The House Ways and Means Committee is slated to mark up legislative proposals for approximately half of the $1.9 trillion COVID relief package over three days beginning February 10.
The measures includes an additional direct payment of $1,400 per person and extends temporary federal unemployment benefits through August 29, 2021.
In addition, the bill calls for the following related to tax credits targeted at individuals and families:
* Enhancing the Earned Income Tax Credit for workers without children by expanding the maximum credit and extending eligibility.
* Expanding the Child Tax Credit to $3,000 per child ($3,600 for children under 6) and making it fully refundable and advanceable.
* Expanding the Child and Dependent Care Tax Credit (CDCTC) to allow families to claim up to half of their child care expenses.
The completed markup will eventually be added to legislative proposals made by 12 other House committees to create a single bill. The goal is getting the legislation through the House by the end of February.
In a News Release, IRS has urged taxpayers who receive a Form 1099-G, Certain Government Payments, for unemployment benefits they did not actually get because of identity theft, to contact their appropriate state agency for a corrected form.

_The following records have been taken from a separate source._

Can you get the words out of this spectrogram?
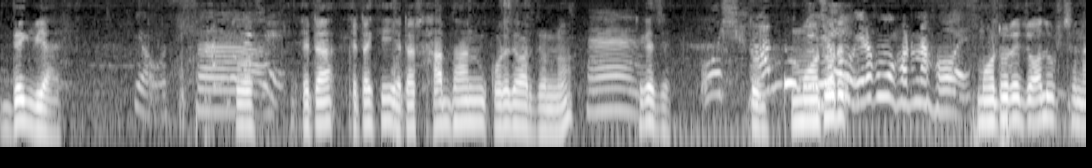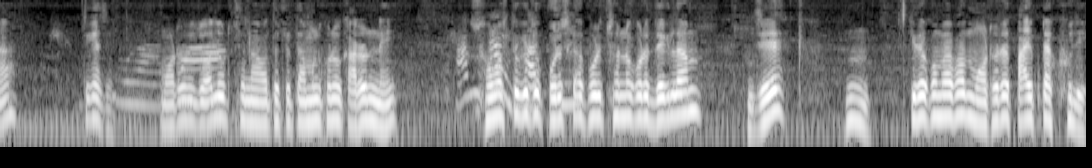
দেখবি আর। তো এটা এটা কি? এটা সাবধান করে দেওয়ার জন্য। হ্যাঁ। ঠিক আছে? তো মোটরে এরকম- ঘটনা হয়। মোটরে জল উঠছে না। ঠিক আছে? মোটরে জল উঠছে না অথচ তেমন কোনো কারণ নেই। সমস্ত কিছু পরিষ্কার পরিচ্ছন্ন করে দেখলাম যে হুম কীরকম ব্যাপার মোটরের পাইপটা খুলি।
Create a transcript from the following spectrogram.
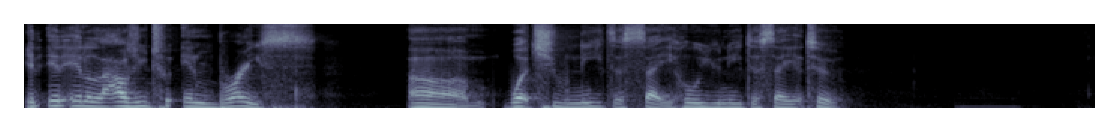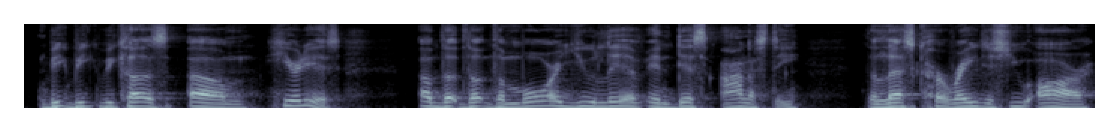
It it, it allows you to embrace um, what you need to say, who you need to say it to. Be, be, because um, here it is, uh, the, the the more you live in dishonesty, the less courageous you are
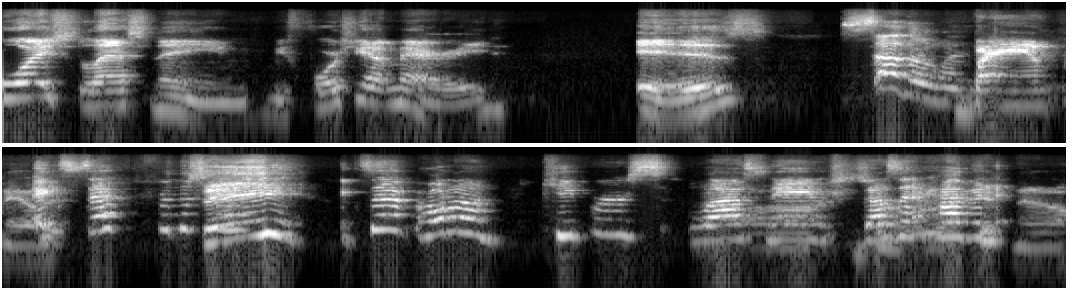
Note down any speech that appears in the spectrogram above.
wife's last name before she got married is Sutherland. Bam! Nailed it. Except for the See? fact- except hold on, Kiefer's last Oh, name she's doesn't gonna have wreck an it now.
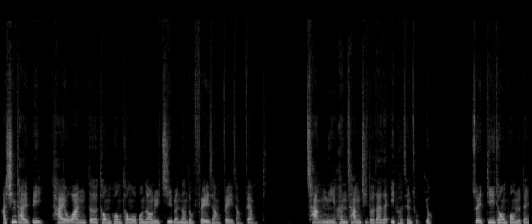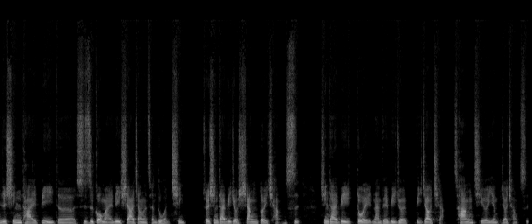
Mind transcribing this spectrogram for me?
啊，新台币、台湾的通膨、通货膨胀率基本上都非常非常非常低。长年很长期都待在一 percent 左右，所以低通膨就等于是新台币的实质购买力下降的程度很轻，所以新台币就相对强势，新台币对南非币就会比较强，长期而言比较强势，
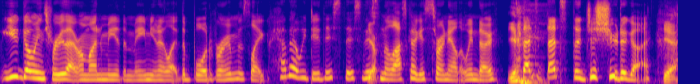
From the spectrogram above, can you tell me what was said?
you going through that reminded me of the meme, you know, like the boardroom is like, how about we do this, this, this, Yep. and the last guy gets thrown out the window. Yeah. That's that's the just shooter guy. Yeah.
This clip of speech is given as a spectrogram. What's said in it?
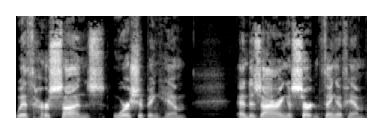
with her sons, worshiping him and desiring a certain thing of him.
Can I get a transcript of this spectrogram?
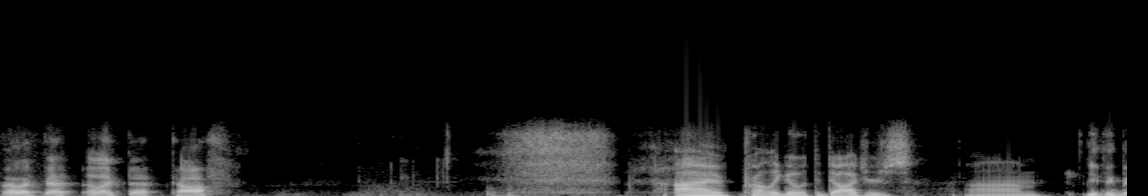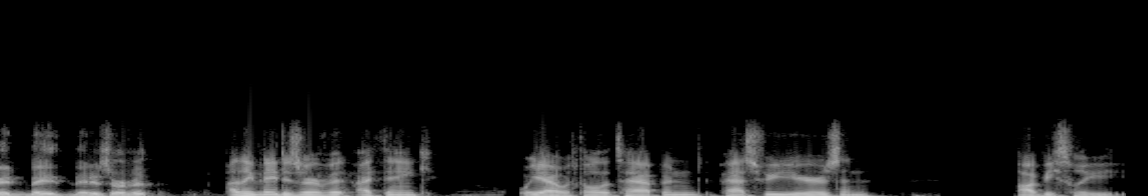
I like that. I like that. Cough. I probably go with the Dodgers. Um, You think they they they deserve it? I think they deserve it. I think, well, yeah, with all that's happened the past few years, and obviously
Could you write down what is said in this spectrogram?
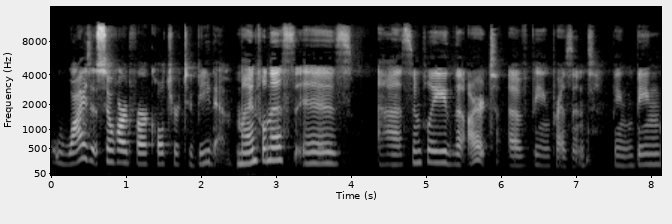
why is it so hard for our culture to be them? Mindfulness is uh, simply the art of being present, being being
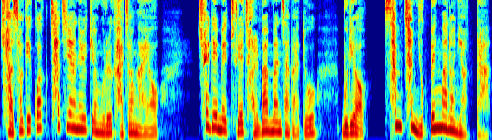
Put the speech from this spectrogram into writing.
좌석이 꽉 차지 않을 경우를 가정하여 최대 매출의 절반만 잡아도 무려 3,600만 원이었다.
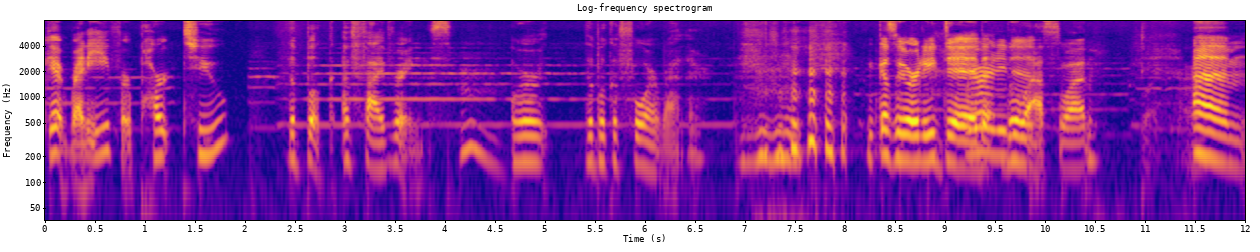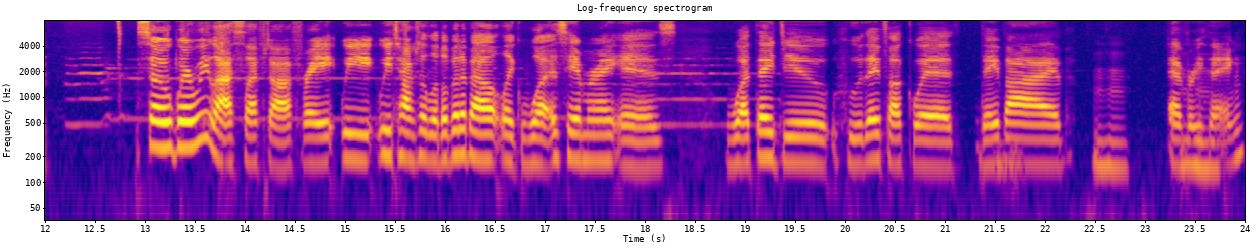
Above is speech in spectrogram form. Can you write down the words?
get ready for part two, the Book of Five Rings, or the Book of Four, rather, because we already did already the did. last one. Um, so where we last left off, right? We we talked a little bit about like what a samurai is, what they do, who they fuck with, they vibe, Mm-hmm. everything.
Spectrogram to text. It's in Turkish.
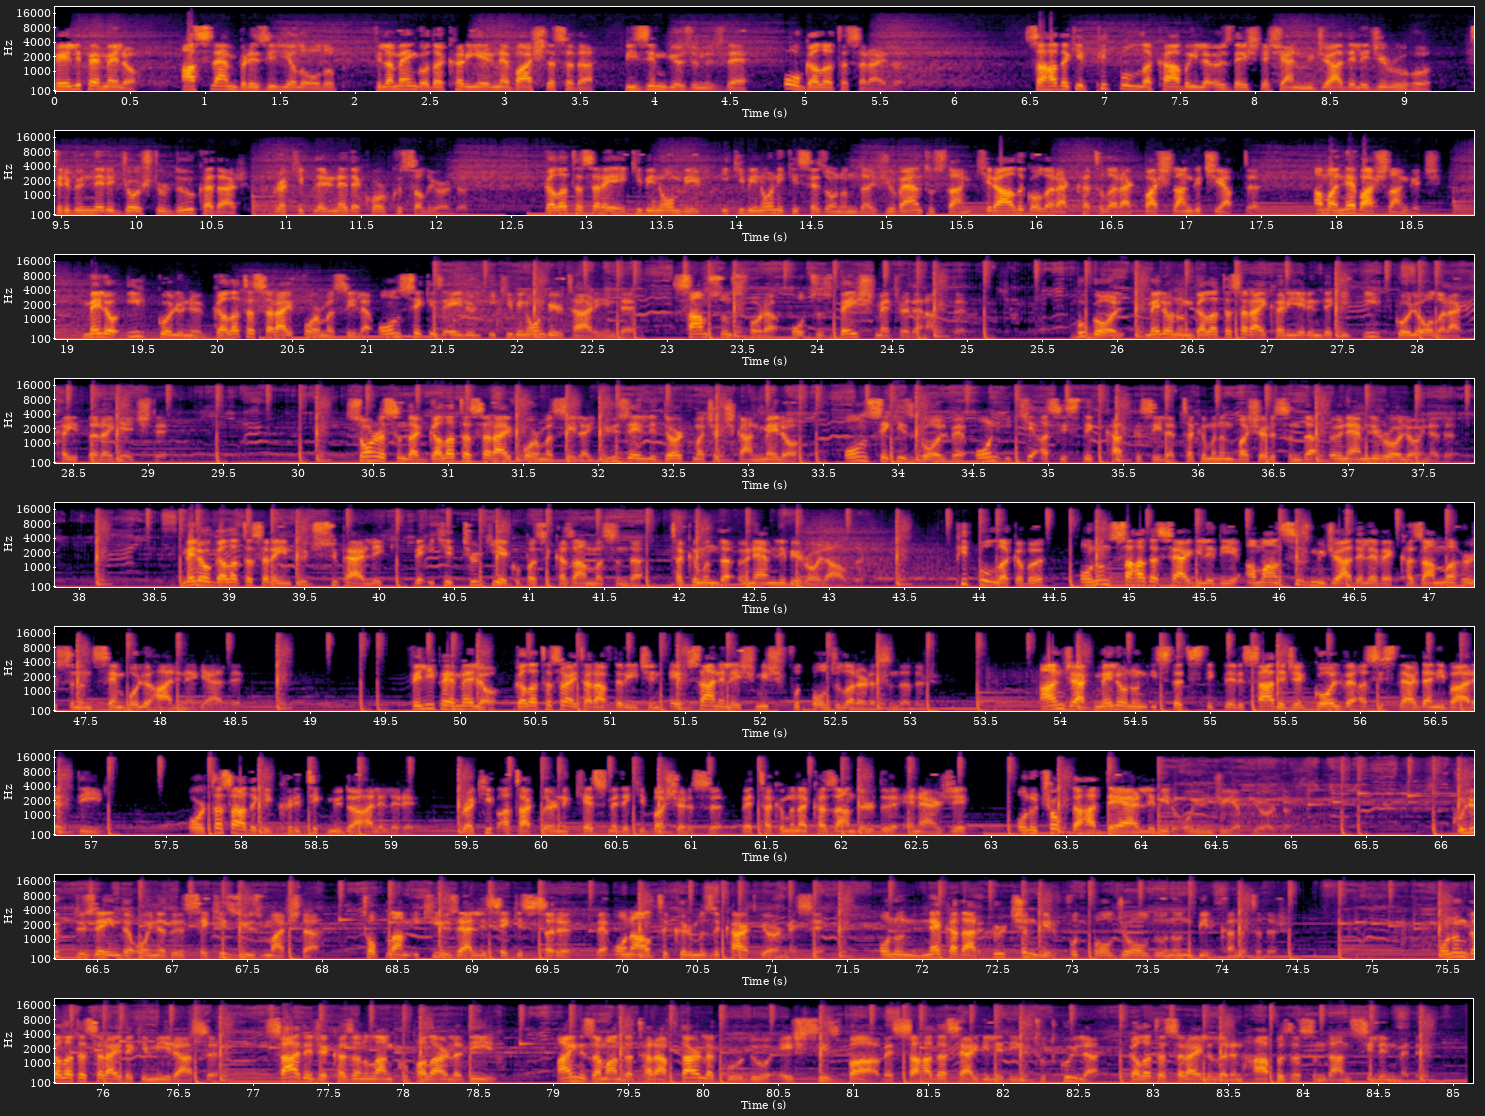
Felipe Melo, aslen Brezilyalı olup Flamengo'da kariyerine başlasa da bizim gözümüzde o Galatasaraylı. Sahadaki Pitbull lakabıyla özdeşleşen mücadeleci ruhu, tribünleri coşturduğu kadar rakiplerine de korku salıyordu. Galatasaray'a 2011-2012 sezonunda Juventus'tan kiralık olarak katılarak başlangıç yaptı. Ama ne başlangıç? Melo ilk golünü Galatasaray formasıyla 18 Eylül 2011 tarihinde Samsunspor'a 35 metreden attı. Bu gol, Melo'nun Galatasaray kariyerindeki ilk golü olarak kayıtlara geçti. Sonrasında Galatasaray formasıyla 154 maça çıkan Melo, 18 gol ve 12 asistlik katkısıyla takımının başarısında önemli rol oynadı. Melo Galatasaray'ın 3 Süper Lig ve 2 Türkiye Kupası kazanmasında takımında önemli bir rol aldı. Pitbull lakabı, onun sahada sergilediği amansız mücadele ve kazanma hırsının sembolü haline geldi. Felipe Melo, Galatasaray taraftarı için efsaneleşmiş futbolcular arasındadır. Ancak Melo'nun istatistikleri sadece gol ve asistlerden ibaret değil. Orta sahadaki kritik müdahaleleri, rakip ataklarını kesmedeki başarısı ve takımına kazandırdığı enerji, onu çok daha değerli bir oyuncu yapıyordu. Kulüp düzeyinde oynadığı 800 maçta toplam 258 sarı ve 16 kırmızı kart görmesi, onun ne kadar hırçın bir futbolcu olduğunun bir kanıtıdır. Onun Galatasaray'daki mirası, sadece kazanılan kupalarla değil, aynı zamanda taraftarla kurduğu eşsiz bağ ve sahada sergilediği tutkuyla Galatasaraylıların hafızasından silinmedi.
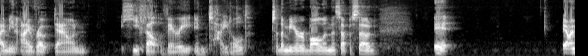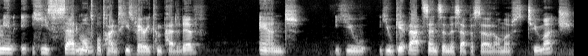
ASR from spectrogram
I mean, I wrote down he felt very entitled to the mirror ball in this episode. It I mean, he said Mhm. multiple times he's very competitive and you you get that sense in this episode almost too much.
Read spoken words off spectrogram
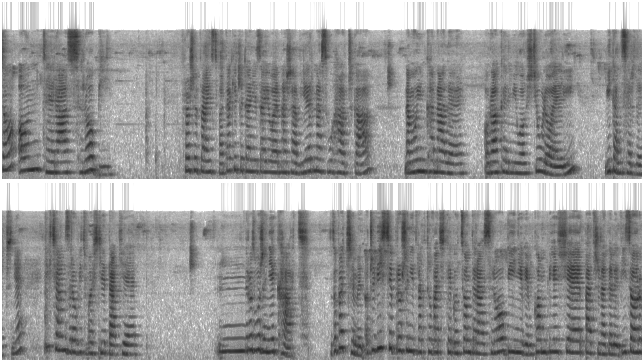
Co on teraz robi? Proszę Państwa, takie pytanie zajęła nasza wierna słuchaczka na moim kanale Orakel Miłości u Loeli. Witam serdecznie i chciałam zrobić właśnie takie mm, rozłożenie kart. Zobaczymy. Oczywiście proszę nie traktować tego, co on teraz robi. Nie wiem, kąpie się, patrzy na telewizor,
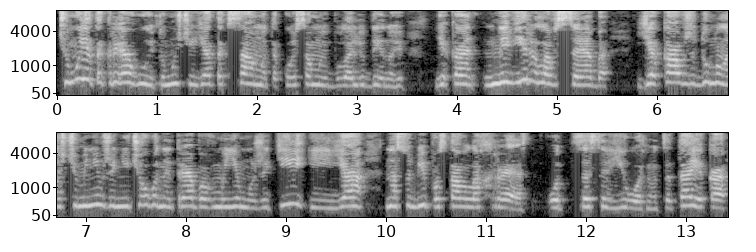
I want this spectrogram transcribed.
чому я так реагую? Тому що я так само такою самою була людиною, яка не вірила в себе, яка вже думала, що мені вже нічого не треба в моєму житті, і я на собі поставила хрест. От це серйозно, це та, яка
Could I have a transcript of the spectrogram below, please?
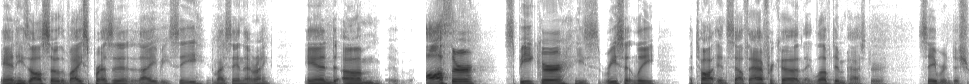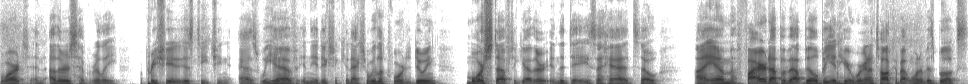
and he's also the vice president at IABC. Am I saying that right? And um, author, speaker. He's recently uh, taught in South Africa, and they loved him. Pastor Sabrin DeSchwart and others have really appreciated his teaching, as we have in the Addiction Connection. We look forward to doing more stuff together in the days ahead. So I am fired up about Bill being here. We're going to talk about one of his books.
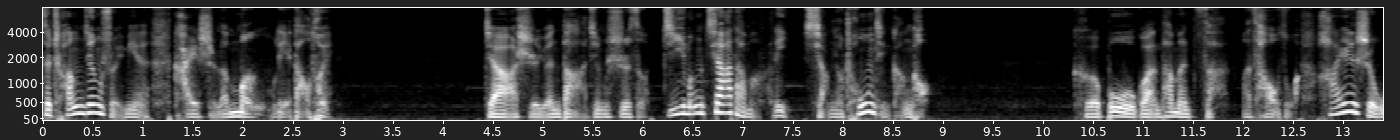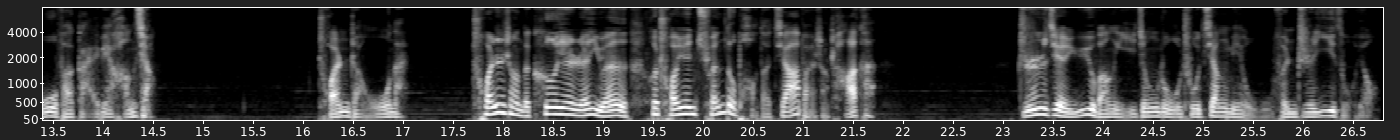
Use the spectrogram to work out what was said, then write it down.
在长江水面开始了猛烈倒退。驾驶员大惊失色，急忙加大马力，想要冲进港口。可不管他们怎么操作，还是无法改变航向。船长无奈，船上的科研人员和船员全都跑到甲板上查看。只见渔网已经露出江面五分之一左右，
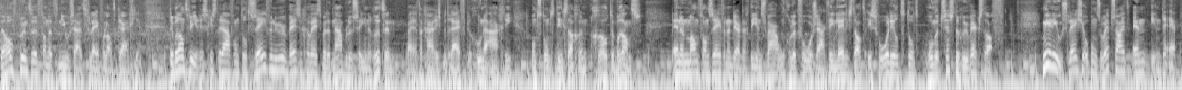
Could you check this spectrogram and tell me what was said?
De hoofdpunten van het nieuws uit Flevoland krijg je. De brandweer is gisteravond tot 7 uur bezig geweest met het nablussen in Rutten. Bij het agrarisch bedrijf De Groene Agri ontstond dinsdag een grote brand. En een man van 37 die een zwaar ongeluk veroorzaakte in Lelystad... is veroordeeld tot 160 uur werkstraf. Meer nieuws lees je op onze website en in de app.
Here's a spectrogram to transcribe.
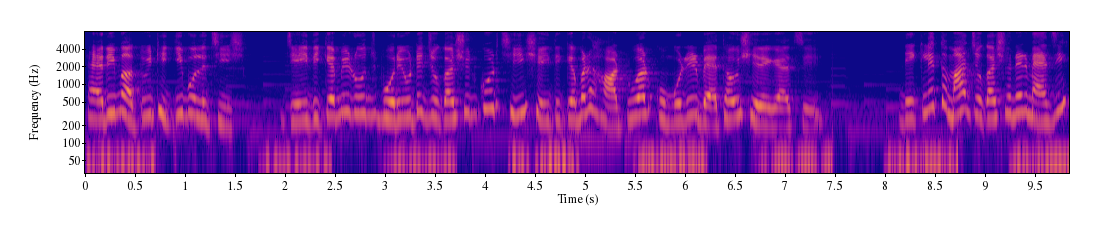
হ্যাঁ রিমা তুই ঠিকই বলেছিস। যেই দিকে আমি রোজ ভোরে উঠে যোগাসন করছি সেই দিকে আমার হাঁটু আর কোমরের ব্যথাও সেরে গেছে। দেখলে তো মা যোগাসনের ম্যাজিক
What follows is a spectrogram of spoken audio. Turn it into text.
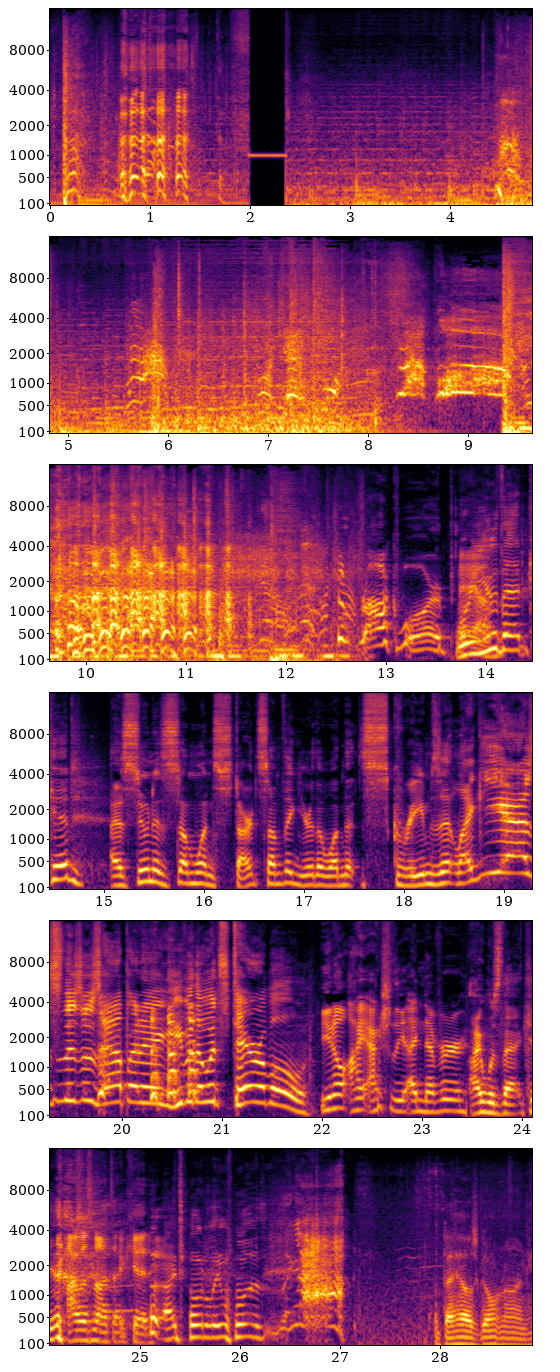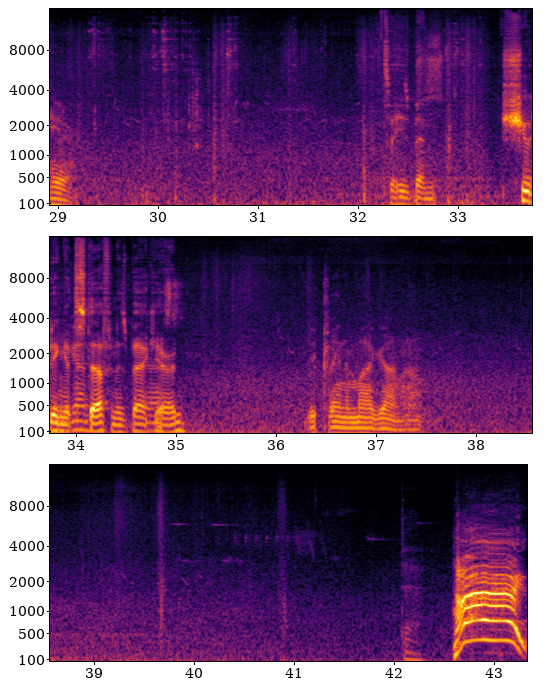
The rock War. Were you that kid? As soon as someone starts something, you're the one that screams it like, "Yes, this is happening!" even though it's terrible. You know, I actually, I never. I was that kid. I was not that kid. I totally was. Like, ah! What the hell's going on here? So he's been shooting at gun. stuff in his backyard. You're cleaning my gun, huh? Hey!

Background: Unemployment compensation is taxable income. (Code Sec. 85(a))
Form 1099-G is used by a state or local government to report to IRS that it made certain payments, including unemployment compensation payments.
IRS News Release: Noting that scammers have taken advantage of the COVID-19 pandemic by filing fraudulent claims for unemployment compensation using stolen personal information of individuals who had not filed claims, IRS has told taxpayers who receive an incorrect Form 1099-G for unemployment benefits they did not receive, to contact the issuing state agency to request a revised Form 1099-G showing they did not receive these benefits.
A corrected Form 1099-G showing zero unemployment benefits in cases of identity theft will help taxpayers avoid being hit with an unexpected federal tax bill for unreported income.
And, taxpayers who are unable to obtain a timely, corrected form from states should file a tax return reporting only the income they received.
Taxpayers do not need to file a Form 14039, Identity Theft Affidavit, with IRS regarding an incorrect Form 1099-G.
For IRS instructions to issuers of Form 1099-G with respect to unemployment compensation payments made to imposters, see Reporting unemployment compensation payments made to imposters.